Memphis’ explosive offense has Penn State’s attention
The Tigers of the American Athletic Conference lead the nation with 32 plays of 40 yards or longer. QB Brady White will test a Nittany Lions secondary that has been inconsistent at times.
Memphis played just one Power 5 opponent — a 4-8 Mississippi team — during the regular college football season, along with two ranked teams in the American Athletic Conference, Navy and Cincinnati (twice in two weeks), on the way to grabbing the Group of 5 berth in the Cotton Bowl and facing Penn State.
For their part, the Nittany Lions competed in 10 games against Power 5 opponents and five vs. ranked teams.

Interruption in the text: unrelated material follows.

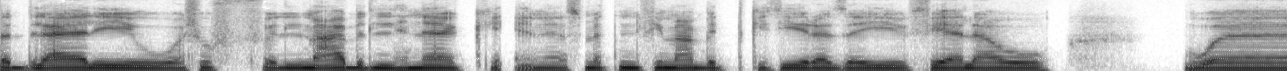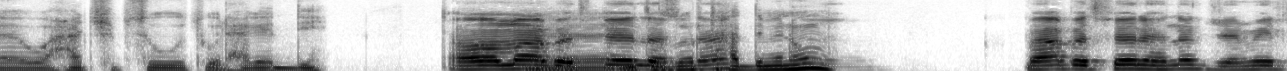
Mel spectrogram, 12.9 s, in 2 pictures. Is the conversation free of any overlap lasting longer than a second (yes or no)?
no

But the representatives of the big, bad Big Ten Conference would be wise to take the Tigers very, very seriously in Saturday’s game.
Memphis (12-1) has been lighting up the scoreboard all season, and enters the game at AT&T Stadium in suburban Dallas averaging 40.5 points and 480.7 total yards per game, ranking eighth in the nation in points and 10th in yardage.
Redshirt junior quarterback Brady White is eighth in passing efficiency, completing 64.2% of his throws for 3,560 yards and 33 touchdowns. He is averaging 15 yards per completion and 9.7 yards per attempt, both ranking sixth nationally. Running back Kenneth Gainwell, the conference freshman of the year, has rushed for 1,425 yards.
“The things that jump out to us as a defensive unit, the packaging they do, is so different,” Lions linebacker Cam Brown said. “They put the receivers in the backfield. They’re running the running back all around, the tight ends are motioning, and they run two-tight-end packages and run the ball right at you. They have a lot going on in their offense, so it’s going to be a good challenge for us.”
The Tigers, whose only loss came against Temple at the Linc, are known for explosive plays. They rank first in the nation with 32 plays of 40 yards or longer, counting offense and special teams, and 19 plays of 50 or longer. In the game against Navy, they had a 99-yard kickoff return, a 75-yard run from scrimmage, and a 73-yard pass play.
The Memphis passing game, which has topped the 300-yard mark in five games, will test the Penn State secondary. The Lions gave up 300-yard games to Pittsburgh, Minnesota, and Indiana, with the Golden Gophers striking for eight completions of 20 yards longer to contribute to Penn State’s first loss of 2019.
Head coach James Franklin said, however, that the pass defense is more than just the secondary.
“It’s the pass rush, it’s pressuring the quarterback, it’s the secondary, it’s all those things,” Franklin said. “We had some blown assignments late in the year that I don’t think we necessarily should have had. I think our players and staff feel the same way.
“But I know we’re looking forward to this opportunity, clean some things up, play well in this bowl game, get pressure on the quarterback, sack the quarterback, make some plays on the ball as well. But, yeah, I think we’ve got a very high standard here for how we want to play and what we want to do.”
The Nittany Lions conducted their first two practices of the week Tuesday and Wednesday at AT&T Stadium, working in the afternoon while Memphis had the field in the morning. A visitor on Tuesday was former Lions guard Connor McGovern, now with the Dallas Cowboys.
The Nittany Lions also must match the intensity the Tigers are going to bring to the bowl game, the 13th in their history and sixth in a row.
“It’s the biggest game in their program history, but we need to take the mentality that it’s the biggest game in our program’s history just because it’s the next game,” Penn State safety Garrett Taylor said. “It’s another opportunity to go out there and put something good on tape and get a win and finish the season off the right way.
“I don’t think we’re going to have any problem going in with the right mentality. We’re not going to take these guys lightly. We respect them a lot. We’ve seen the tape, a lot of talented players, a lot of explosive athletes. So we’re going to go in there like in every other game this season and play Penn State football.”